Citation: Kvapil P, Račnik J, Kastelic M, Pittermannová P, Avšič-Zupanc T, Bártová E and Sedlák K (2021) Detection of Antibodies Against Tick-Borne Encephalitis Virus and Other Flaviviruses in a Zoological Collection in Slovenia. Front. Vet. Sci. 8:688904. doi: 10.3389/fvets.2021.688904

Received: 31 March 2021; Accepted: 25 May 2021;
Published: 24 June 2021.

Edited by:

Min Yue, Zhejiang University, China

Reviewed by:

Xiaojuan Zheng, Zhejiang University, China
Tatjana Vilibic-Cavlek, Croatian Institute of Public Health, Croatia

Copyright © 2021 Kvapil, Račnik, Kastelic, Pittermannová, Avšič-Zupanc, Bártová and Sedlák. This is an open-access article distributed under the terms of the Creative Commons Attribution License (CC BY). The use, distribution or reproduction in other forums is permitted, provided the original author(s) and the copyright owner(s) are credited and that the original publication in this journal is cited, in accordance with accepted academic practice. No use, distribution or reproduction is permitted which does not comply with these terms.

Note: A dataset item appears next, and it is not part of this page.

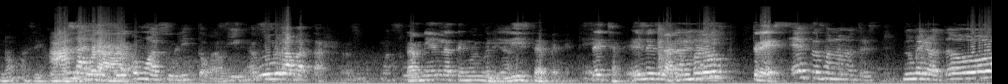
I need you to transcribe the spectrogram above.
¿no? Así como Ándale, como azulito, así, azul, Avatar. También la tengo en mi lista de pendientes. Échale, esa es la número 3. Estas son número 3. Número 2,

*Correspondence: Pavel Kvapil, pavel.kvapil@gmail.com